TASK ITEM: The task requires repeating, word for word, the lines from the one with "Spectrogram to text: what" through the end of the material, leaving out all pictures.

DATASET EXTRACT:

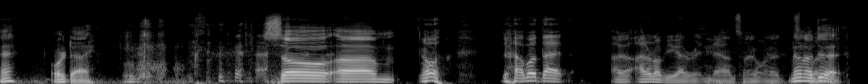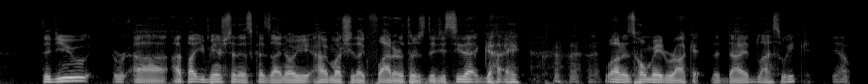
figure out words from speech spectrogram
Eh? Or die. so, um, Oh, how about that? Uh, I don't know if you got it written down, so I don't want to. no, no, do it. Did you? Uh, I thought you'd be interested in this because I know you, how much you like flat earthers. Did you see that guy on his homemade rocket that died last week? Yep.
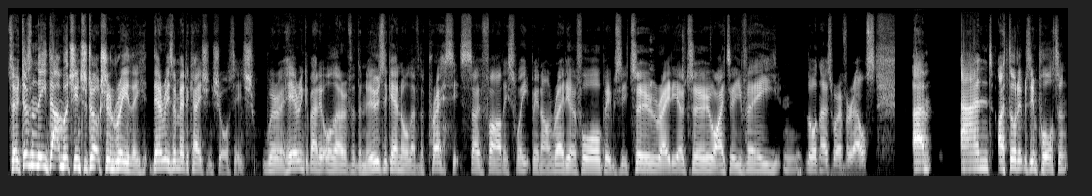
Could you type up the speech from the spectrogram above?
so it doesn't need that much introduction, really. There is a medication shortage. We're hearing about it all over the news again, all over the press. It's so far this week been on Radio 4, BBC 2, Radio 2, ITV, Lord knows wherever else. Um, and I thought it was important,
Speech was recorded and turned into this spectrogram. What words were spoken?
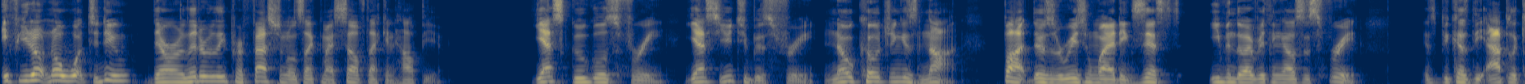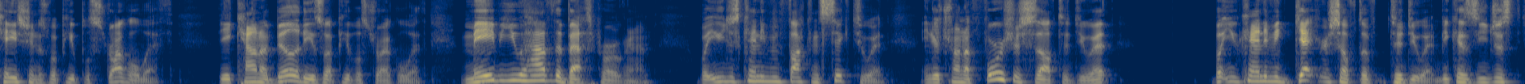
if you don't know what to do, there are literally professionals like myself that can help you. Yes, Google's free. Yes, YouTube is free. No coaching is not. But there's a reason why it exists, even though everything else is free. It's because the application is what people struggle with. The accountability is what people struggle with. Maybe you have the best program, but you just can't even fucking stick to it. And you're trying to force yourself to do it but you can't even get yourself to, to do it because you just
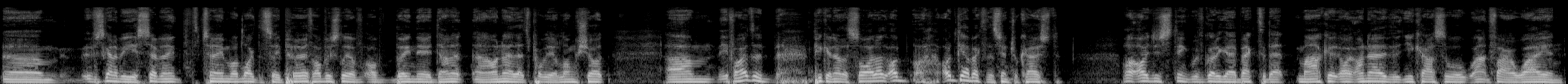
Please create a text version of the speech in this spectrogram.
Um, if it's going to be a 17th team, I'd like to see Perth. Obviously, I've, I've been there, done it. Uh, I know that's probably a long shot. Um, if I had to pick another side, I'd, I'd, I'd go back to the Central Coast. I, I just think we've got to go back to that market. I, I know that Newcastle aren't far away, and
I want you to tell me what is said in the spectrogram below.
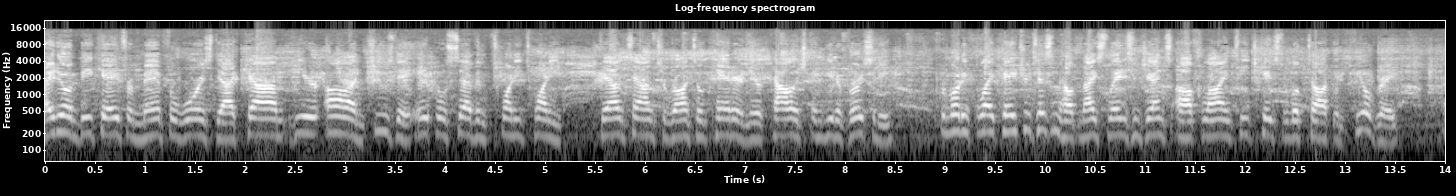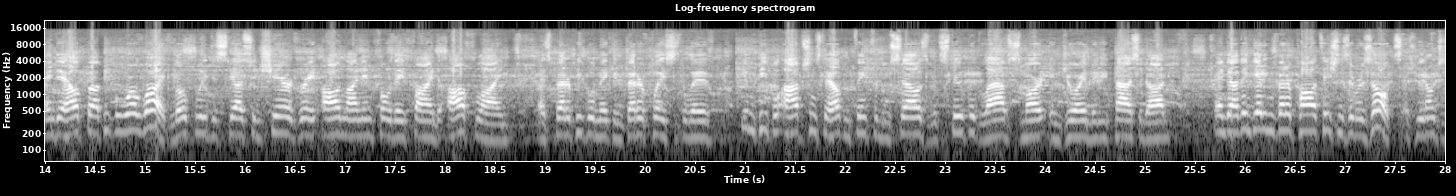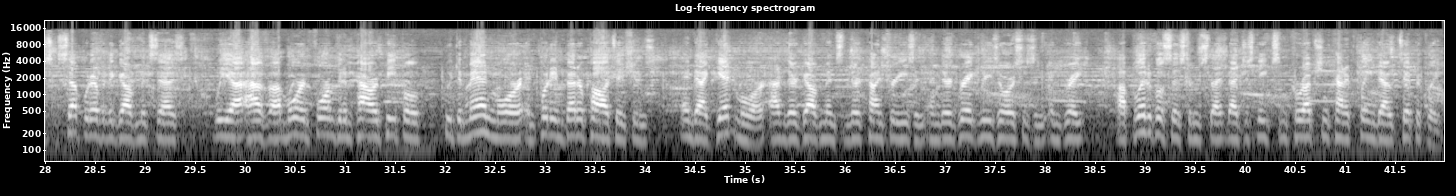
How you doing, BK from ManFoWars.com here on Tuesday, April 7th, 2020, downtown Toronto, Canada, near college and university. Promoting polite patriotism, help nice ladies and gents offline, teach kids to look, talk, and feel great, and to help uh, people worldwide locally discuss and share great online info they find offline as better people making better places to live, giving people options to help them think for themselves. If it's stupid, laugh, smart, enjoy, maybe pass it on. And uh, then getting better politicians and results, as we don't just accept whatever the government says. We uh, have uh, more informed and empowered people who demand more and put in better politicians and uh, get more out of their governments and their countries and, and their great resources and, and great uh, political systems that, that just need some corruption kind of cleaned out typically.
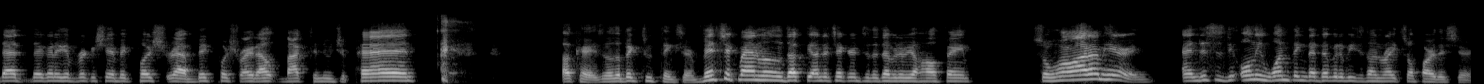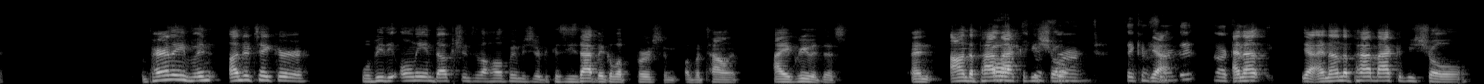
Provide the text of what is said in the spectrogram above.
that they're gonna give Ricochet a big push, yeah, big push right out back to New Japan. okay, so the big two things here. Vince McMahon will induct the Undertaker into the WWE Hall of Fame. So what I'm hearing, and this is the only one thing that WWE's done right so far this year. Apparently, Vin- Undertaker will be the only induction to the Hall of Fame this year because he's that big of a person, of a talent. I agree with this. And on the Pat Oh, McAfee show. They confirmed it. Okay. and that yeah, and on the Pat McAfee show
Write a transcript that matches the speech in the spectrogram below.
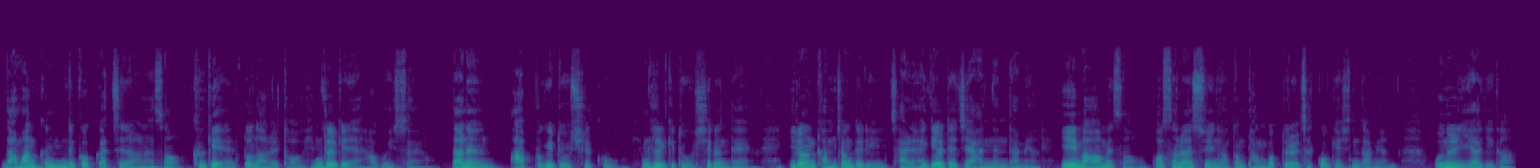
나만큼 힘든 것 같지는 않아서 그게 또 나를 더 힘들게 하고 있어요 나는 아프기도 싫고 힘들기도 싫은데 이런 감정들이 잘 해결되지 않는다면 이 마음에서 벗어날 수 있는 어떤 방법들을 찾고 계신다면 오늘 이야기가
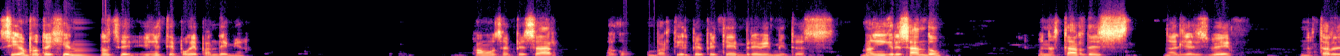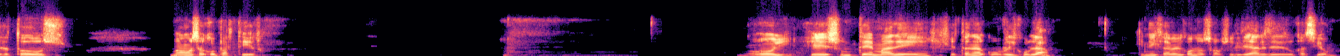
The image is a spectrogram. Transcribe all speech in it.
sigan protegiéndose en este época de pandemia. Vamos a empezar a compartir el PPT en breve mientras van ingresando. Buenas tardes, Nadia Lisbé. Buenas tardes a todos. Vamos a compartir. Hoy es un tema de, que está en la currícula, tiene que ver con los auxiliares de educación.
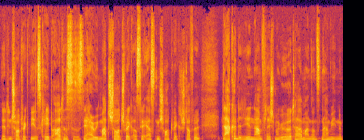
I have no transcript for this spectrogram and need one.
äh, den Shorttrack The Escape Artist. Das ist der Harry Mudd Shorttrack aus der ersten Shorttrack-Staffel. Da könntet ihr den Namen vielleicht mal gehört haben. Ansonsten haben wir ihn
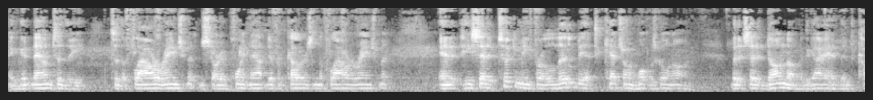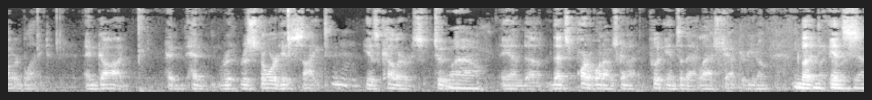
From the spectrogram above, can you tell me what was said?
and get down to the to the flower arrangement and started pointing out different colors in the flower arrangement. And it, he said it took me for a little bit to catch on what was going on, but it said it dawned on me the guy had been colorblind, and God had had re- restored his sight, his colors to him Wow. and uh, that's part of what I was going to put into that last chapter, you know. But Mhm. it's Yeah.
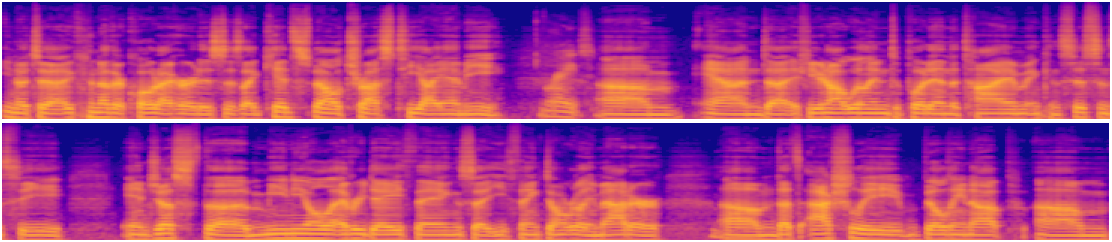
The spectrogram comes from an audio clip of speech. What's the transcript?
you know, to another quote I heard is is like kids spell trust T I M E, Right. um, and uh, if you're not willing to put in the time and consistency in just the menial everyday things that you think don't really matter, um, that's actually building up. Um,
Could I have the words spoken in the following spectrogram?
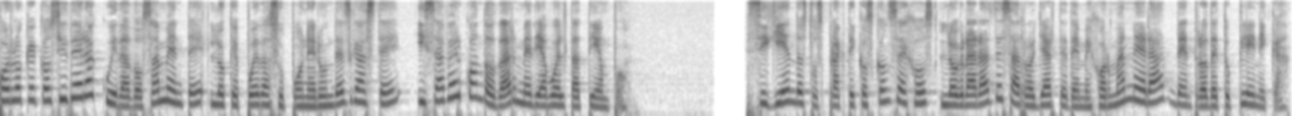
por lo que considera cuidadosamente lo que pueda suponer un desgaste y saber cuándo dar media vuelta a tiempo. Siguiendo estos prácticos consejos, lograrás desarrollarte de mejor manera dentro de tu clínica.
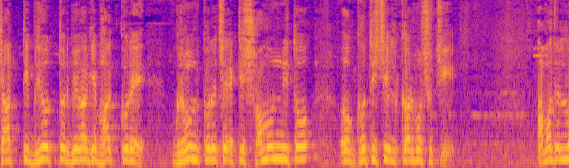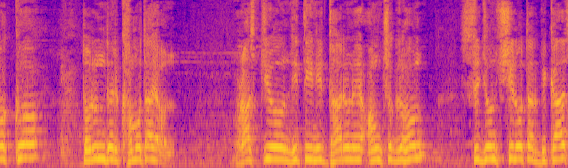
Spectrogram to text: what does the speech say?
চারটি বৃহত্তর বিভাগে ভাগ করে গ্রহণ করেছে একটি সমন্বিত ও গতিশীল কর্মসূচি। আমাদের লক্ষ্য তরুণদের ক্ষমতায়ন, রাষ্ট্রীয় নীতি নির্ধারণে অংশগ্রহণ সৃজনশীলতার বিকাশ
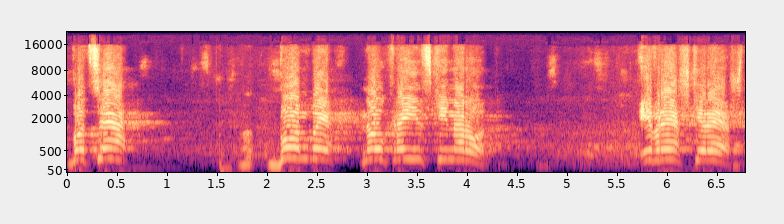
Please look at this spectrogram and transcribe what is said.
бо це бомби на український народ. І врешті-решт,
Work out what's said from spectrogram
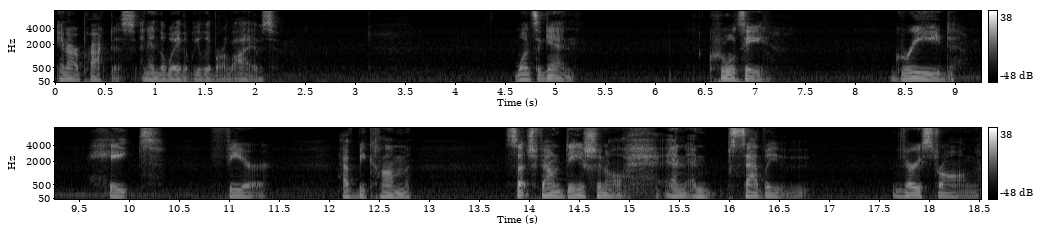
in our practice and in the way that we live our lives. Once again, cruelty, greed, hate, fear have become such foundational and, and sadly very strong,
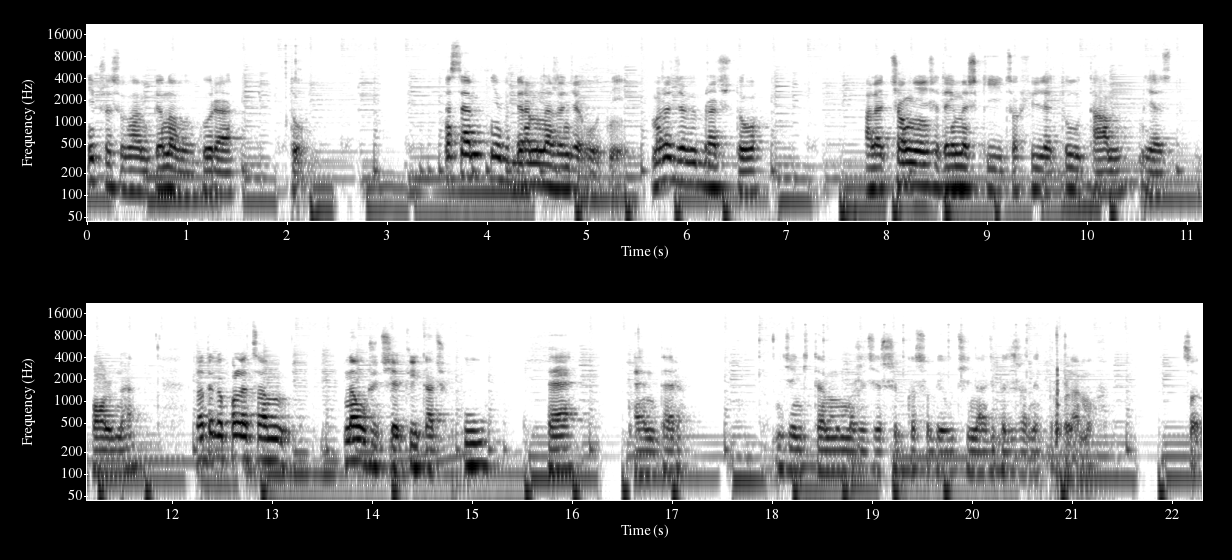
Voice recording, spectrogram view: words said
i przesuwamy pionowo w górę tu. Następnie wybieramy narzędzie utnij. Możecie wybrać tu ale ciągnięcie tej myszki co chwilę tu, tam jest wolne. Dlatego polecam nauczyć się klikać U, T, Enter. Dzięki temu możecie szybko sobie ucinać bez żadnych problemów. Co,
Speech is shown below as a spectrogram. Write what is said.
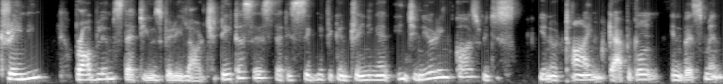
training. Problems that use very large data sets, that is significant training and engineering costs, which is you know, time, capital investment,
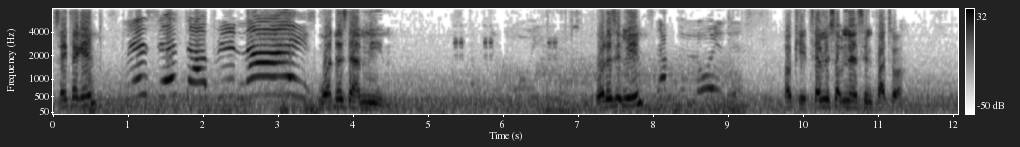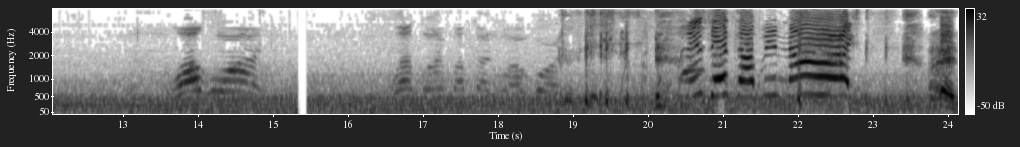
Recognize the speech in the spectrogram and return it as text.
Say it again. Listen to be nice. What does that mean? What does it mean? Stop the noises. Okay, tell me something else in Patois. Walk on. Walk on, walk on, walk on. Listen to be nice. Alright.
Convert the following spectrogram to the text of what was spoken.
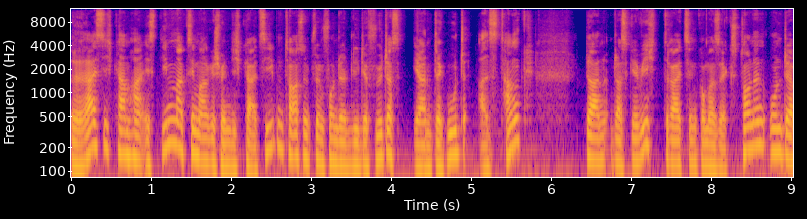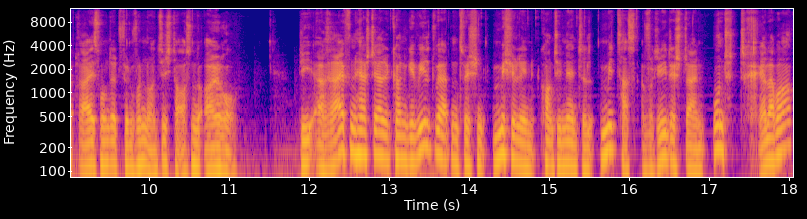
30 km/h ist die Maximalgeschwindigkeit, 7500 Liter für das Erntegut als Tank. Dann das Gewicht 13,6 Tonnen und der Preis 195.000 Euro. Die Reifenhersteller können gewählt werden zwischen Michelin, Continental, Mittas, Vredestein und Trelleborg.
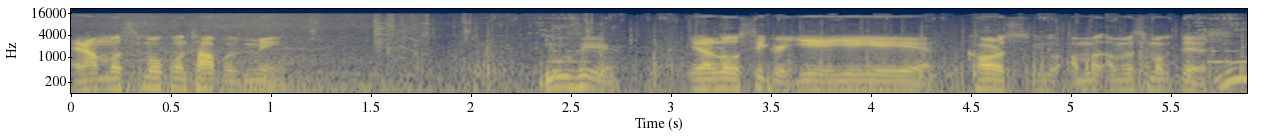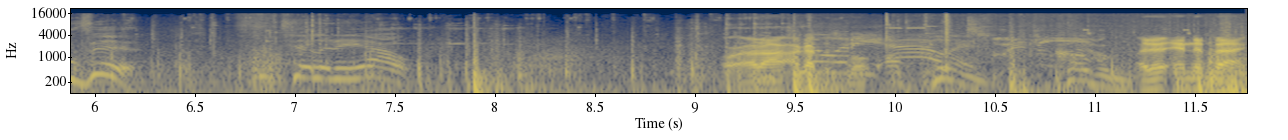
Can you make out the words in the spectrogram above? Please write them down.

TASK RESULT:
Spectrogram to text: what does the speech say?
চারটি বৃহত্তর বিভাগে ভাগ করে গ্রহণ করেছে একটি সমন্বিত ও গতিশীল কর্মসূচি। আমাদের লক্ষ্য তরুণদের ক্ষমতায়ন, রাষ্ট্রীয় নীতি নির্ধারণে অংশগ্রহণ সৃজনশীলতার বিকাশ
Please look at this spectrogram and transcribe what is said.
бо це бомби на український народ. І врешті-решт,
Work out what's said from spectrogram
in our practice and in the way that we live our lives. Once again, cruelty, greed, hate, fear have become such foundational and, and sadly very strong,
Voice recording, spectrogram view: words said
i przesuwamy pionowo w górę tu. Następnie wybieramy narzędzie utnij. Możecie wybrać tu ale ciągnięcie tej myszki co chwilę tu, tam jest wolne. Dlatego polecam nauczyć się klikać U, T, Enter. Dzięki temu możecie szybko sobie ucinać bez żadnych problemów. Co,
Speech is shown below as a spectrogram. Write what is said.
training. Problems that use very large data sets, that is significant training and engineering costs, which is you know, time, capital investment,
Recognize the speech in the spectrogram and return it as text.
Say it again. Listen to be nice. What does that mean? What does it mean? Stop the noises. Okay, tell me something else in Patois. Walk on. Walk on, walk on, walk on. Listen to be nice. Alright.
Convert the following spectrogram to the text of what was spoken.
30 km/h ist die Maximalgeschwindigkeit, 7500 Liter für das Erntegut als Tank. Dann das Gewicht 13,6 Tonnen und der Preis 195.000 Euro. Die Reifenhersteller können gewählt werden zwischen Michelin, Continental, Mittas, Vredestein und Trelleborg.
Can you make out the words in the spectrogram above? Please write them down.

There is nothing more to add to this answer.